I signed up for this race in Reno a month or so ago? It was relatively cheap. It was local. I needed to run at least one more half marathon this calendar year. So this was it. The website said it was a relatively flat course that ran along the eastern foothills in Reno. I like flat. Flat helps with speed.
But as I’ve said before I didn’t really train for this. I have focused on training on Tough Mudder. But for the last couple of months I have made a point to do a long run on the weekend to at least get the time on my feet necessary for a half marathon.
So Sunday morning I awake at about 6. The race was set to start until 8:15, so it wasn’t a really early morning, but I still had to drive into Reno I’ve never been before. Add into that my need to be early, and I was there right as everyone was getting set up. So I had an hour to kill. Which I’m thankful. I got to hit the bathroom twice. (Thank goodness because there were *zero* pitstops along the course. This was a very small race. There were maybe 60 people total running the half marathon. Luckily one of the local running groups based out of Reno had people who were pacers, so I knew there would be people behind me and in front of me. I like being in the middle of the pack. There was no real official timing either. Air horn was go with one guy with a stop watch in his hand. Which is fine. I knew it was going to be a small event.
Last Friday Brooke asked me what my goal was for this race. I said 2:10 or under. I figured that was doable.
At the horn, I thought maybe I’d be able to stick with the 2:00 pacer and I did for the first couple of miles and then realized I needed to slow down or I was going to lose momentum fast. I was running a decent pace and had him at least in my sights until about mile 4 or so. I was running about the same pace as about 4 other women. We all sorta stuck together for the mid miles.
A little background. I needed this race. I needed this run. I needed to simultaneously get into my head and get out of it. At mile 3 I sorta lost it. Now I know a handful of my girls over at the Sisterhood know this feeling. They know how hard it is to have a total emotional breakdown while running…especially when surrounded by strangers. Fun times. Let me tell you. But I needed that moment. And as I continued running my brain shut off. I listened to the music in my ears and just ran along. I also wore this necklace which is a little reminder to myself.
My legs felt pretty good. I felt my feet on occasion but I’m blaming that on the fact that I’ve been wearing my same running shoes since February. This last run solidified that fact.
When I hit mile 9 I still felt pretty good. I remember thinking hey, maybe I’ll really do awesome on this race and blow it out of the water. And then the sun came out. It had been cloudy all morning with a slight breeze.
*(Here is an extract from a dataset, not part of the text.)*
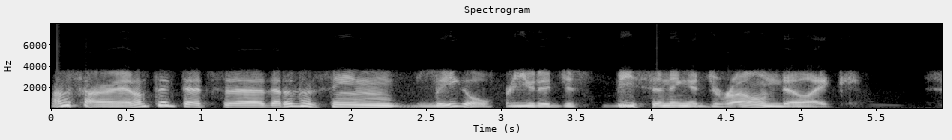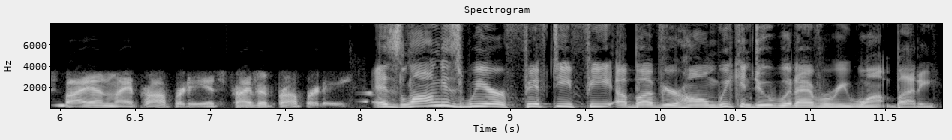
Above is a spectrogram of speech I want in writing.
I'm sorry. I don't think that's. Uh, that doesn't seem legal for you to just be sending a drone to like spy on my property. It's private property. As long as we are 50 feet above your home, we can do whatever we want, buddy.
The sun brought out the humidity which took me out of my zen-like state. I started feeling like I couldn’t get a deep breath. It reminded me of Rock N Roll San Diego. And I slowed down. And I walked. And my shoulders tightened up. And then my neck. It was fun. No really.
In the last 3 miles I’m pretty sure I walked half of that distance. I was still within reach of my goal time of 2:10 or less. I tried to convince myself that I could run that last 1.1 miles. But I couldn’t. I ran the last 0.4 or so. And I made myself sprint to the finish line.
I collected my chocolate milk, gatorade, and banana and noticed that there was a chiropractor set up at a booth. I walked over and asked if they were doing adjustments. They asked if I have ever had care before, and I said yes. So I filled out their treatment release and got the best neck and upper thoracic spine pops ever. It freed up my ability to take a deep breath. And then I sat down and cried again.
Running has always been a release for me. This race was mine. It was for me. They all are, really, but I wasn’t running with friends. I wasn’t there with anyone. It was just me. And I needed it.
linking up to Elaine!